→ Data:

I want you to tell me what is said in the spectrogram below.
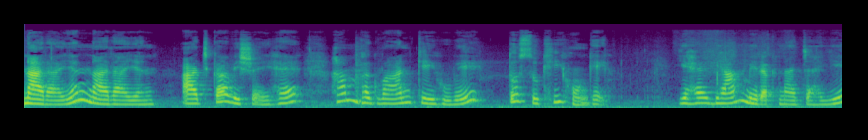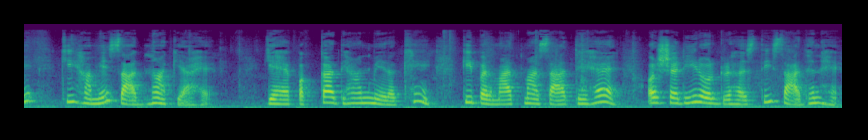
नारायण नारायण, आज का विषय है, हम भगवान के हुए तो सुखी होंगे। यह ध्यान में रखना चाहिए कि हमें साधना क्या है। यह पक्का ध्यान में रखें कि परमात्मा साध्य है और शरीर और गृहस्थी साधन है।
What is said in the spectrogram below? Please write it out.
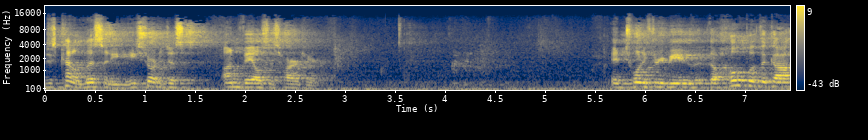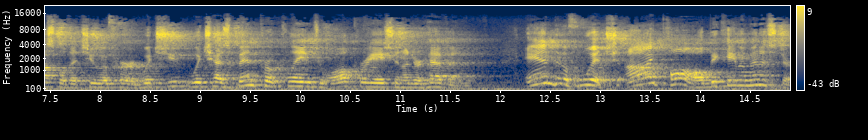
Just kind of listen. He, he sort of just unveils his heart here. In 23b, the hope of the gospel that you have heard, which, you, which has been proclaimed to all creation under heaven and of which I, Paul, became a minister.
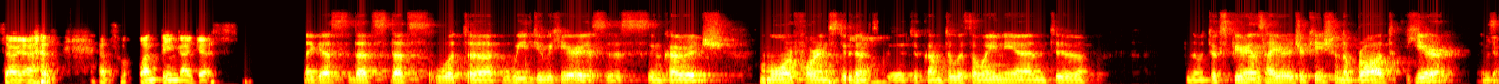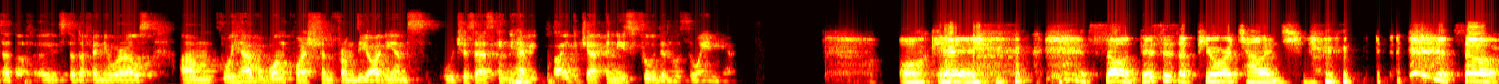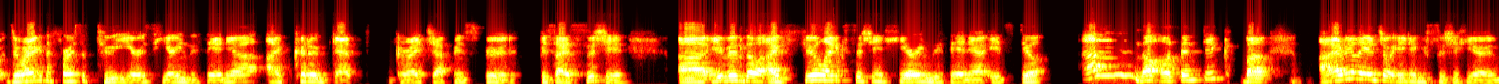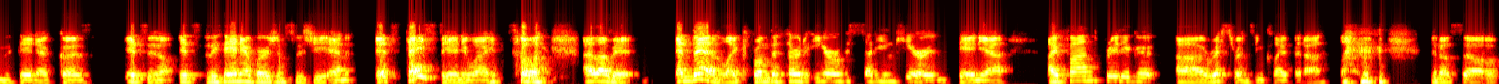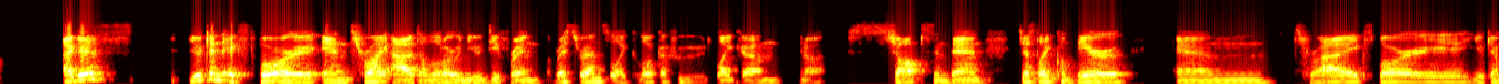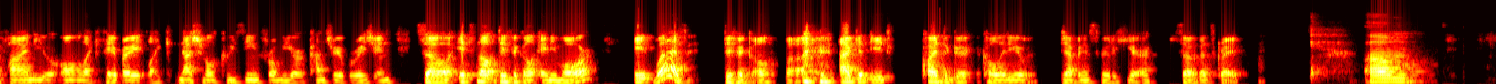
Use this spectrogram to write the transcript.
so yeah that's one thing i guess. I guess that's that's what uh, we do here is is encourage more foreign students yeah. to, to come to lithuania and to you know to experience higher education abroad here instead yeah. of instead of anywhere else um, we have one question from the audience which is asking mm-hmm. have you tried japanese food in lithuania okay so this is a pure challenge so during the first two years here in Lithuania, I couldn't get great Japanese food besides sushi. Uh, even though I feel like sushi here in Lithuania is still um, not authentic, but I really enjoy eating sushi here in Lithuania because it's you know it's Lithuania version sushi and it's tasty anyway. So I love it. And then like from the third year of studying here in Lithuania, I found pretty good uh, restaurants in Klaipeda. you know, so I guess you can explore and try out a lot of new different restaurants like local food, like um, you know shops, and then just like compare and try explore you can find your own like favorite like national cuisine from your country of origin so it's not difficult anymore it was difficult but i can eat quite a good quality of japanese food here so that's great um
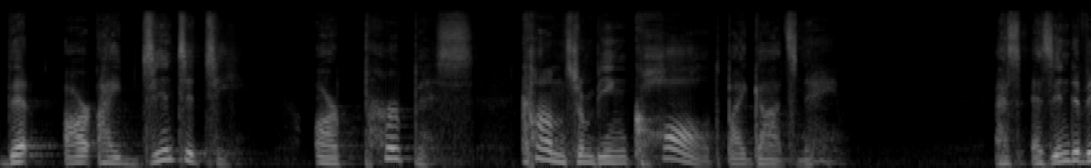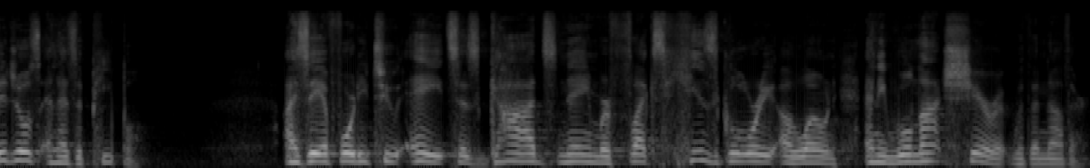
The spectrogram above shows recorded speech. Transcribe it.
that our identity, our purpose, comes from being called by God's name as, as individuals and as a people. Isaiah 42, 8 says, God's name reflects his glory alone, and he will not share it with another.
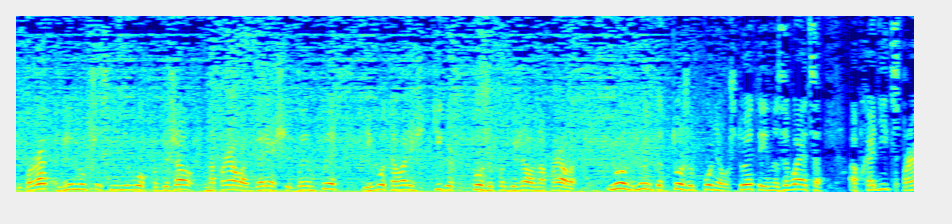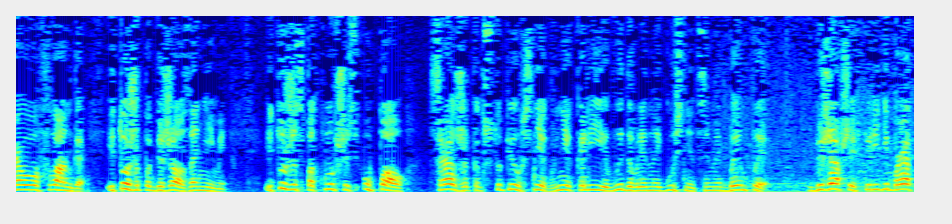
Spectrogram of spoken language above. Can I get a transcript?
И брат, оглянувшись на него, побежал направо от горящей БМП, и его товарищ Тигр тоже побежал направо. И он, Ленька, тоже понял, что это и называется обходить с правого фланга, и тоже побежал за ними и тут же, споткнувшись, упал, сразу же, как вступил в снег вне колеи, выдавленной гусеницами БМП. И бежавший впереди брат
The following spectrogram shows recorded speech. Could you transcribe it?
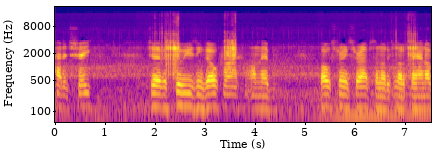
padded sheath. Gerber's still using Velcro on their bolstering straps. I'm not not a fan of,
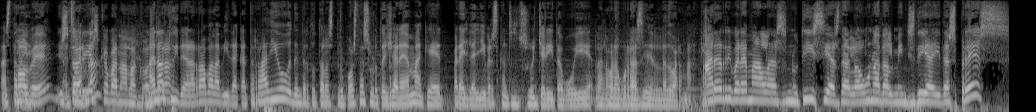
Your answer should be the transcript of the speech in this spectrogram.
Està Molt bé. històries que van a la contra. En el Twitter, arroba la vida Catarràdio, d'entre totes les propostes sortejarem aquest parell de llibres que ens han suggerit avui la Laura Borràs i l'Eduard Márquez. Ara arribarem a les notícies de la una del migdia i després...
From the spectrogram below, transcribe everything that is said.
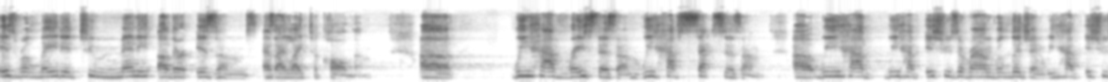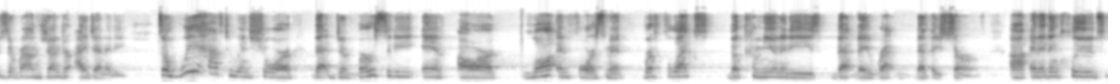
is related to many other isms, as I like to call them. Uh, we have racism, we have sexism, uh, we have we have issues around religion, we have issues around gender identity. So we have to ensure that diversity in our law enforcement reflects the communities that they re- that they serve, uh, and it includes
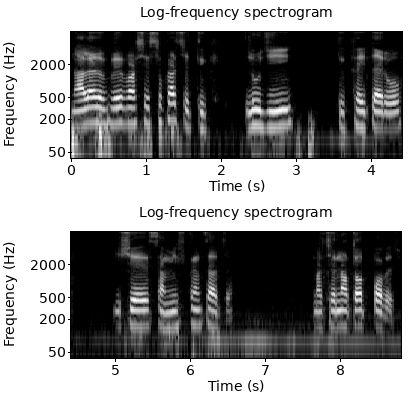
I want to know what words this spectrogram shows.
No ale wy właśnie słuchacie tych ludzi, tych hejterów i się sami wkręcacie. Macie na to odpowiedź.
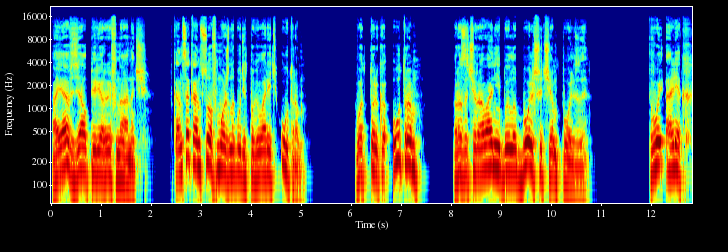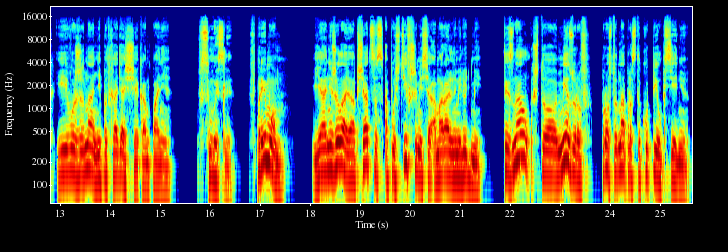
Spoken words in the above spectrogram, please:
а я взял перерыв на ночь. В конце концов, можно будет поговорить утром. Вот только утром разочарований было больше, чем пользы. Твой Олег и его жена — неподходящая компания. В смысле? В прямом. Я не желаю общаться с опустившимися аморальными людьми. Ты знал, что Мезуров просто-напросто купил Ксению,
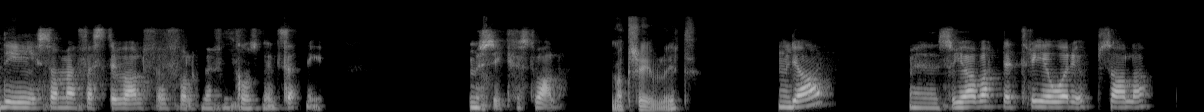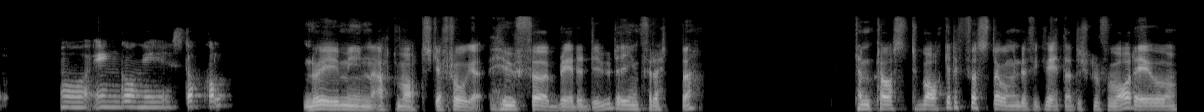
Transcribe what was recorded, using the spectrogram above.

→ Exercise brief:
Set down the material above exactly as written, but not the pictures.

→ Expected answer:
I want you to tell me what is said in the spectrogram below.
नारायण नारायण, आज का विषय है, हम भगवान के हुए तो सुखी होंगे। यह ध्यान में रखना चाहिए कि हमें साधना क्या है। यह पक्का ध्यान में रखें कि परमात्मा साध्य है और शरीर और गृहस्थी साधन है।
What is said in the spectrogram below? Please write it out.
Just kind of listen. He, he sort of just unveils his heart here. In 23b, the hope of the gospel that you have heard, which, you, which has been proclaimed to all creation under heaven and of which I, Paul, became a minister.
Use this spectrogram to write the transcript.
so yeah that's one thing i guess. I guess that's that's what uh, we do here is is encourage more foreign students yeah. to, to come to lithuania and to you know to experience higher education abroad here instead yeah. of instead of anywhere else um, we have one question from the audience which is asking mm-hmm. have you tried japanese food in lithuania okay so this is a pure challenge so during the first two years here in Lithuania, I couldn't get great Japanese food besides sushi. Uh, even though I feel like sushi here in Lithuania is still um, not authentic, but I really enjoy eating sushi here in Lithuania because it's you know it's Lithuania version sushi and it's tasty anyway. So I love it. And then like from the third year of studying here in Lithuania, I found pretty good uh, restaurants in Klaipeda. you know, so I guess you can explore and try out a lot of new different restaurants like local food, like um, you know shops, and then just like compare and try explore you can find your own like favorite like national cuisine from your country of origin so it's not difficult anymore it was difficult but i can eat quite a good quality of japanese food here so that's great um
The spectrogram above shows recorded speech. Transcribe it.
that our identity, our purpose, comes from being called by God's name as, as individuals and as a people. Isaiah 42, 8 says, God's name reflects his glory alone, and he will not share it with another.
Spectrogram of spoken language above. Can I get a transcript?
И брат, оглянувшись на него, побежал направо от горящей БМП, и его товарищ Тигр тоже побежал направо. И он, Ленька, тоже понял, что это и называется обходить с правого фланга, и тоже побежал за ними и тут же, споткнувшись, упал, сразу же, как вступил в снег вне колеи, выдавленной гусеницами БМП. И бежавший впереди брат
The following spectrogram shows recorded speech. Could you transcribe it?
padded sheath. Gerber's still using Velcro on their bolstering straps. I'm not not a fan of,
Your answer should be the transcript of the speech in this spectrogram.
Està Molt bé. històries que van a la contra. En el Twitter, arroba la vida Catarràdio, d'entre totes les propostes sortejarem aquest parell de llibres que ens han suggerit avui la Laura Borràs i l'Eduard Márquez. Ara arribarem a les notícies de la una del migdia i després...
From the spectrogram below, transcribe everything that is said.
is related to many other isms, as I like to call them. Uh, we have racism, we have sexism, uh, we have we have issues around religion, we have issues around gender identity. So we have to ensure that diversity in our law enforcement reflects the communities that they re- that they serve, uh, and it includes
I want to know what words this spectrogram shows.
No ale wy właśnie słuchacie tych ludzi, tych hejterów i się sami wkręcacie. Macie na to odpowiedź.
Spoken words in the above spectrogram, please:
а я взял перерыв на ночь. В конце концов, можно будет поговорить утром. Вот только утром разочарований было больше, чем пользы. Твой Олег и его жена — неподходящая компания. В смысле? В прямом. Я не желаю общаться с опустившимися аморальными людьми. Ты знал, что Мезуров просто-напросто купил Ксению,
Transcribe what was recorded, using the spectrogram above.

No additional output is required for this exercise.